PROBLEM TO SOLVE: Nothing but the pictures may be dropped; the rest of the listing is to be written out exactly.

INFORMATION:
BEGIN
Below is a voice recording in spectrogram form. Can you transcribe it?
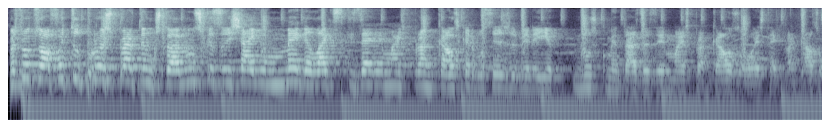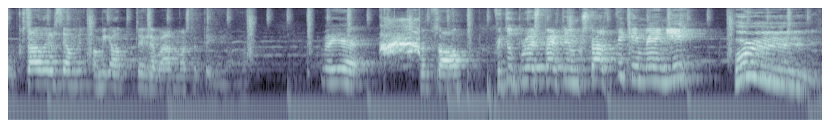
Mas pronto pessoal, foi tudo por hoje, espero que tenham gostado. Não se esqueçam de deixar aí um mega like se quiserem mais prancalos. Quero vocês a ver aí nos comentários a dizer mais prancalos ou hashtag prancalos. Ou gostava de agradecer ao Mi- ao Miguel por ter gravado, mostra-te aí, Miguel. Bem é. Então pessoal, foi tudo por hoje, espero que tenham gostado. Fiquem bem e... Fui!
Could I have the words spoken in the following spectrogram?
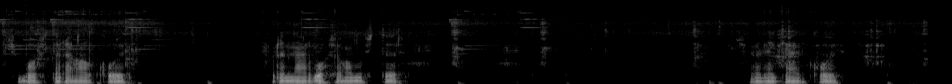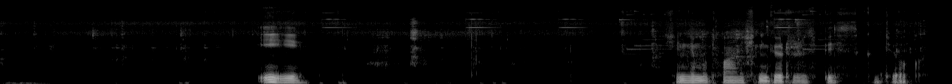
Şu boşları al koy. Fırınlar boşalmıştır. Şöyle gel koy. İyi iyi. Şimdi mutfağın işini görürüz biz. Sıkıntı yok.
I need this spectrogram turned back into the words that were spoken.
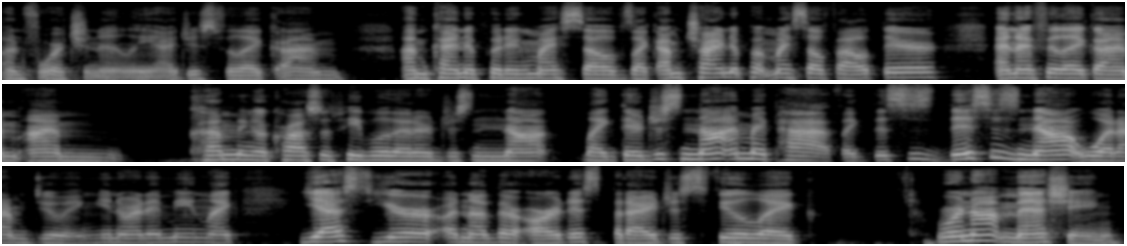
unfortunately. I just feel like I'm I'm kind of putting myself like I'm trying to put myself out there and I feel like I'm I'm coming across with people that are just not like they're just not in my path. Like this is this is not what I'm doing. You know what I mean? Like yes, you're another artist, but I just feel like we're not meshing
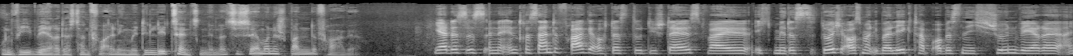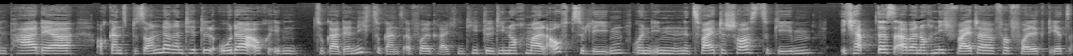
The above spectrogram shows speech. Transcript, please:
und wie wäre das dann vor allen Dingen mit den Lizenzen? Denn das ist ja immer eine spannende Frage. Ja, das ist eine interessante Frage, auch dass du die stellst, weil ich mir das durchaus mal überlegt habe, ob es nicht schön wäre, ein paar der auch ganz besonderen Titel oder auch eben sogar der nicht so ganz erfolgreichen Titel, die nochmal aufzulegen und ihnen eine zweite Chance zu geben. Ich habe das aber noch nicht weiter verfolgt, jetzt,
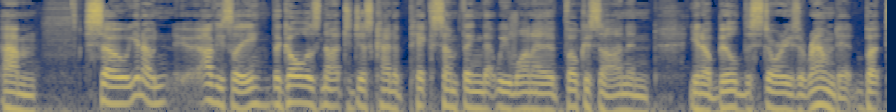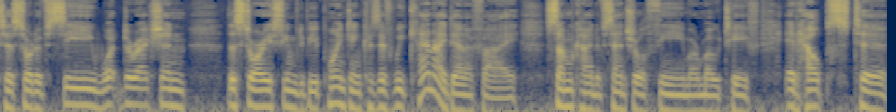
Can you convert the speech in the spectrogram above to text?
Um, so you know obviously the goal is not to just kind of pick something that we want to focus on and you know build the stories around it but to sort of see what direction the story seemed to be pointing because if we can identify some kind of central theme or motif, it helps to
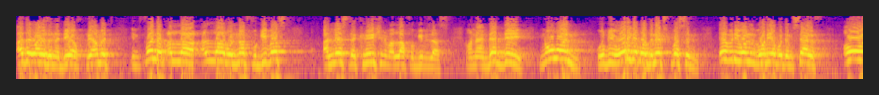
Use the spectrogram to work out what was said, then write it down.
Otherwise on the day of Qiyamah, in front of Allah, Allah will not forgive us unless the creation of Allah forgives us. On that day, no one will be worried about the next person. Everyone will worry about themselves. All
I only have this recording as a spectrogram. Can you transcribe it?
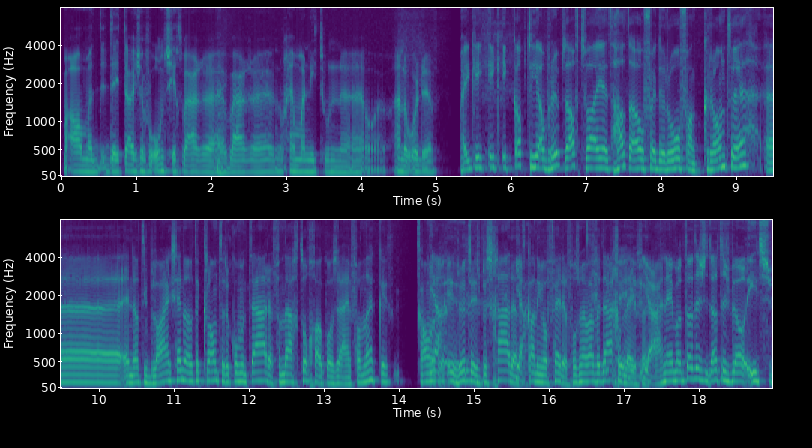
Maar allemaal details over omzicht waren, waren nog helemaal niet toen aan de orde. Maar ik, ik, ik, ik kapte je abrupt af terwijl je het had over de rol van kranten. Uh, en dat die belangrijk zijn. En dat de kranten de commentaren vandaag toch ook wel zijn van. Kan, ja. Rutte is beschadigd, ja. kan niet wel verder. Volgens mij waren we daar gebleven. Ja, nee, want dat is, dat is wel iets.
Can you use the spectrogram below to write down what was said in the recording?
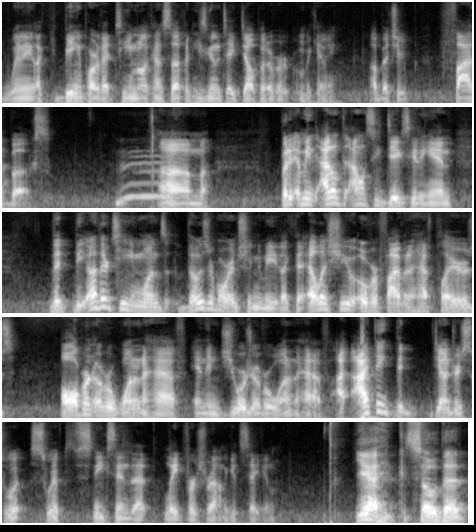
winning, like being a part of that team and all kind of stuff, and he's gonna take Delpit over McKinney. I'll bet you five bucks. Um, but I mean, I don't, I don't see Diggs getting in. The the other team ones, those are more interesting to me. Like the LSU over five and a half players, Auburn over one and a half, and then Georgia over one and a half. I, I think that DeAndre Swift, sneaks into that late first round and gets taken. Yeah. So that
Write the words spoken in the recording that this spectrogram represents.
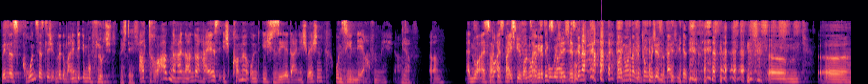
wenn das grundsätzlich in der Gemeinde immer flutscht. Richtig. Ertragen einander heißt, ich komme und ich sehe deine Schwächen und mhm. sie nerven mich. Ja. ja. Ähm, äh, nur als, nur als Beispiel, war nur, ein rhetorisches, genau, war nur ein rhetorisches Beispiel. ähm, äh,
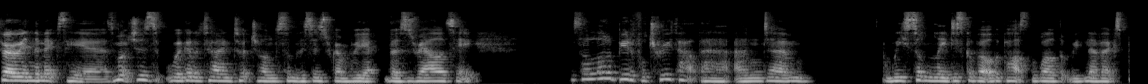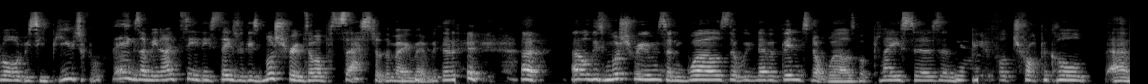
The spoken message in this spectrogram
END
SOLUTION FOR THIS TASK:
Below is a voice recording in spectrogram form. Can you transcribe it?
Mas pronto pessoal, foi tudo por hoje, espero que tenham gostado. Não se esqueçam de deixar aí um mega like se quiserem mais prancalos. Quero vocês a ver aí nos comentários a dizer mais prancalos ou hashtag prancalos. Ou gostava de agradecer ao Mi- ao Miguel por ter gravado, mostra-te aí, Miguel. Bem é. Então pessoal, foi tudo por hoje, espero que tenham gostado. Fiquem bem e... Fui!
Could I have the words spoken in the following spectrogram?
Şu boşları al koy. Fırınlar boşalmıştır. Şöyle gel koy. İyi iyi. Şimdi mutfağın işini görürüz biz. Sıkıntı yok.
I need this spectrogram turned back into the words that were spoken.
unfortunately. I just feel like I'm I'm kind of putting myself like I'm trying to put myself out there and I feel like I'm I'm coming across with people that are just not like they're just not in my path. Like this is this is not what I'm doing. You know what I mean? Like yes, you're another artist, but I just feel like we're not meshing
The above spectrogram shows speech. Transcript, please:
und wie wäre das dann vor allen Dingen mit den Lizenzen? Denn das ist ja immer eine spannende Frage. Ja, das ist eine interessante Frage, auch dass du die stellst, weil ich mir das durchaus mal überlegt habe, ob es nicht schön wäre, ein paar der auch ganz besonderen Titel oder auch eben sogar der nicht so ganz erfolgreichen Titel, die nochmal aufzulegen und ihnen eine zweite Chance zu geben. Ich habe das aber noch nicht weiter verfolgt, jetzt,
Can you convert the speech in the spectrogram above to text?
Um, so you know obviously the goal is not to just kind of pick something that we want to focus on and you know build the stories around it but to sort of see what direction the story seemed to be pointing because if we can identify some kind of central theme or motif, it helps to
Use the spectrogram to work out what was said, then write it down.
Otherwise on the day of Qiyamah, in front of Allah, Allah will not forgive us unless the creation of Allah forgives us. On that day, no one will be worried about the next person. Everyone will worry about themselves. All
I only have this recording as a spectrogram. Can you transcribe it?
Maar allemaal details over omzicht waren, waren nog helemaal niet toen aan de orde. Maar ik, ik, ik, ik kapte je abrupt af terwijl je het had over de rol van kranten. Uh, en dat die belangrijk zijn. En dat de kranten de commentaren vandaag toch ook wel zijn van. Kan, ja. Rutte is beschadigd, ja. kan niet wel verder. Volgens mij waren we daar gebleven. Ja, nee, want dat is, dat is wel iets.
Can you use the spectrogram below to write down what was said in the recording?
winning, like being a part of that team and all kind of stuff, and he's gonna take Delpit over McKinney. I'll bet you five bucks. Um, but I mean, I don't, I don't see Diggs getting in. The the other team ones, those are more interesting to me. Like the LSU over five and a half players, Auburn over one and a half, and then Georgia over one and a half. I, I think that DeAndre Swift, sneaks into that late first round and gets taken. Yeah. So that
Write the words spoken in the recording that this spectrogram represents.
wenn das grundsätzlich in der Gemeinde immer flutscht. Richtig. Ertragen einander heißt, ich komme und ich sehe deine Schwächen und mhm. sie nerven mich. Ja. ja. Ähm, äh, nur als, nur als Beispiel, war nur, ein rhetorisches, genau, war nur ein rhetorisches Beispiel. ähm, äh,
The spoken message in this spectrogram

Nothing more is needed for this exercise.